Competition Advocacy

In addition to its law enforcement role, the Antitrust Division regularly seeks to promote competition through broader advocacy efforts. Competition advocacy includes providing advice and analysis concerning a variety of matters, such as legislation and regulation at both the federal and state levels, Supreme Court cases, and international efforts. The Division believes that robust competition advocacy is an important part of our mission to protect competition. For example, the Division's competition advocacy efforts have helped small business in the real estate brokerage industry, where the Division has provided states with guidance on how rules regulating realtors have made it difficult or impossible for some innovative new business models to enter the market.

The Division also has provided assistance to bar organizations and states to ensure that the definition of the practice of law does not restrain competition between lawyers and non-lawyers for many services where specialized legal knowledge and training is not demonstrably necessary to protect the interests of consumers. Most notably, in many states both lawyers and non-lawyers compete to provide real estate closing services to consumers.

Small businesses also rely on telecommunications services in order to conduct their business and serve their customers.
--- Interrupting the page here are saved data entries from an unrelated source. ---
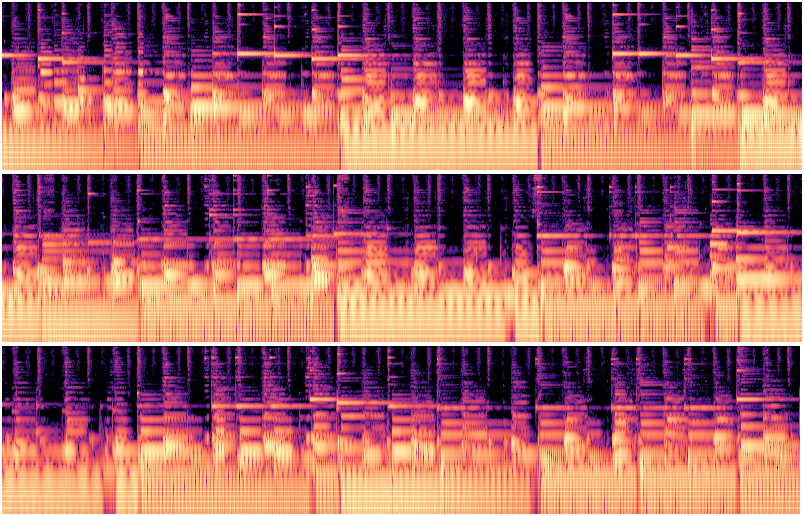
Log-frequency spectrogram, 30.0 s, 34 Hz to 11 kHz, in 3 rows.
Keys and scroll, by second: 1.6-4.7 typing.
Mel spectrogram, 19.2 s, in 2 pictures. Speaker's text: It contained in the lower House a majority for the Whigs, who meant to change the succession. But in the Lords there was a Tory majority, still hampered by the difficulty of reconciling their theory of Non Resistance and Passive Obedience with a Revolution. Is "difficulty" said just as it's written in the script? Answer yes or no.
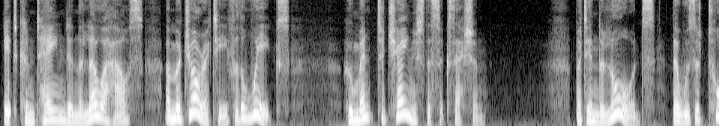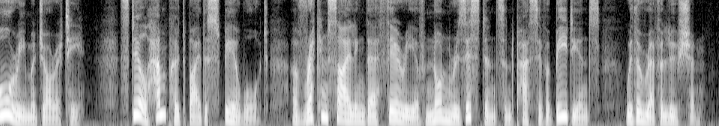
no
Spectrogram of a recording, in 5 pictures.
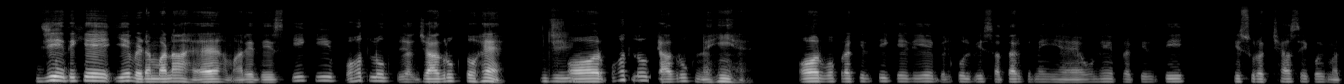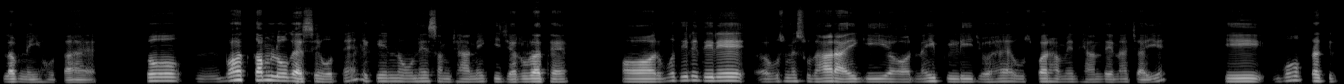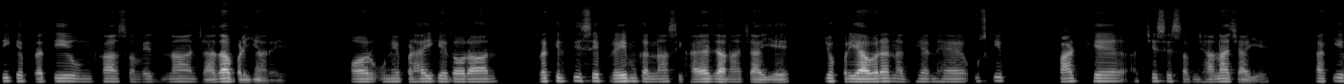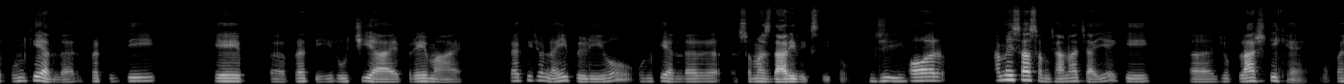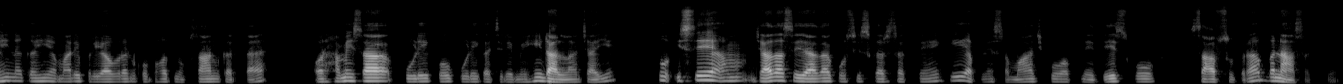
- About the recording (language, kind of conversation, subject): Hindi, podcast, कम कचरा बनाने से रोज़मर्रा की ज़िंदगी में क्या बदलाव आएंगे?
- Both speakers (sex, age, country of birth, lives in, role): male, 20-24, India, India, host; male, 25-29, India, India, guest
- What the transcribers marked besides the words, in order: tapping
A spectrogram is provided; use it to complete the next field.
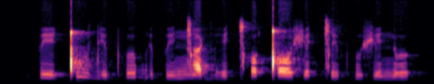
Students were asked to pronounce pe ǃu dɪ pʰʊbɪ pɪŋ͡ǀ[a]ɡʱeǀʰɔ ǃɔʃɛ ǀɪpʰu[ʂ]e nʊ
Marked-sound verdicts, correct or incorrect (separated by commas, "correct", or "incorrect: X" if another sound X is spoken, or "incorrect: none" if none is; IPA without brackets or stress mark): correct, incorrect: ʃ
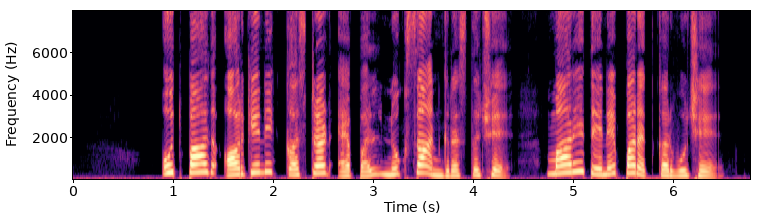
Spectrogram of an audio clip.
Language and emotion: Gujarati, neutral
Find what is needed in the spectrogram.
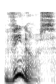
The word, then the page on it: venose: British English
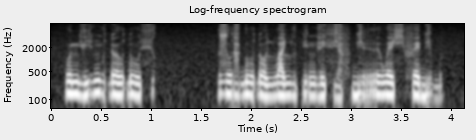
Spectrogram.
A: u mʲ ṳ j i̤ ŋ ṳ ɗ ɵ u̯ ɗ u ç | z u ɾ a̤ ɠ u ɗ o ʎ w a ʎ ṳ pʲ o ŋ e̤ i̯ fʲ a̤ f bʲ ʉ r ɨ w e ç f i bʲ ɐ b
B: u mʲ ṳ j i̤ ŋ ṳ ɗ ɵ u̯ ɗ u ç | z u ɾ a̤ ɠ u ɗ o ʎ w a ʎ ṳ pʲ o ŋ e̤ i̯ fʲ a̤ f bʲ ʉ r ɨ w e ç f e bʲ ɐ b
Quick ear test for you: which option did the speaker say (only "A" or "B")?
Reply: B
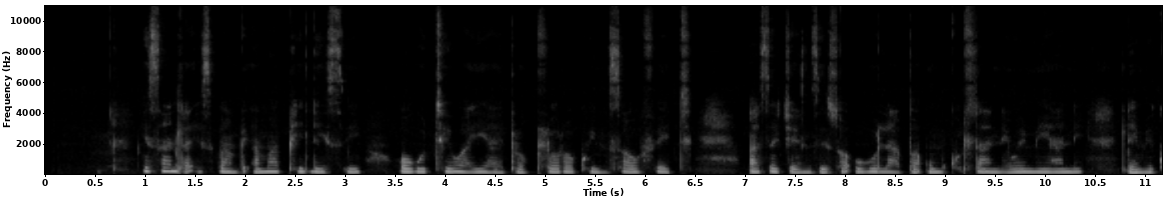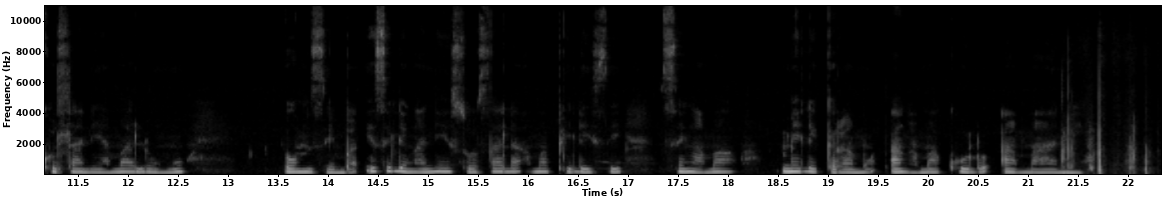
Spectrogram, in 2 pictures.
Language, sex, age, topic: North Ndebele, female, 25-35, health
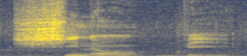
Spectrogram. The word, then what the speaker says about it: Shinobi: Mine is slightly different. It's Shinobi.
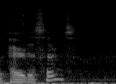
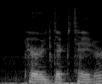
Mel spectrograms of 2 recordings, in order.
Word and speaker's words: Paradisitor: Except when you say Paradictator, it's not Paradictator. Paradisitor, I heard many ways to pronounce, but try, it's pronounced Paradisitor. It's a made up word.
The Division watches the telecommunications industry closely for appropriate competitive advocacy opportunities, and last year provided guidance on how states could make it easier for new competitors to enter markets for video services.

In all of the Division's activities—enforcement against cartels, mergers, and monopolization that can harm competition, and competition advocacy to promote the interests of American consumers—the Division frequently is in contact with small businesses. In our merger investigations, we usually interview customers to see what the real-world effect of the merger will be in the market, and the information we receive from small businesses is often crucial to our review. Whether it is conducting interviews to determine the effects of a proposed merger, or receiving information about potentially anticompetitive practices in an industry, complaints from small businesses continue to be among the best sources of information for our enforcement. We take such information very seriously and vigorously pursue any that indicate a violation of the antitrust laws.

Conclusion

If firms are allowed to misuse market power to eliminate competition, or if groups of firms are allowed to collude to prevent competition by fixing prices or allocating customers, or if anticompetitive mergers increase prices, reduce output or stifle innovation, our economy will suffer. And because the success of virtually any small business depends greatly on the general condition and health of the economy, unchecked anticompetitive behavior that hurts the economy also hurts small business. Thus, although it is important to understand the consumer benefits of antitrust policy, it is also important to note that the central role of antitrust in maintaining a competitive marketplace also benefits small businesses.

Perhaps more than any other society on earth, the United States is dependent on the willingness of its people to take risks in pursuit of success. The antitrust laws help to sustain our nation's entrepreneurial spirit and to preserve the freedom to innovate by ensuring that markets are open, that new entrants can compete, and if they build a better mouse trap, that they have the chance to succeed. The importance of this role can't be overstated: in keeping markets contestable, the antitrust laws enrich our social fabric as well as our nation's economy.

Thank you for this opportunity to share my thoughts with the Committee on the importance of competition and antitrust enforcement to keeping markets open to small business.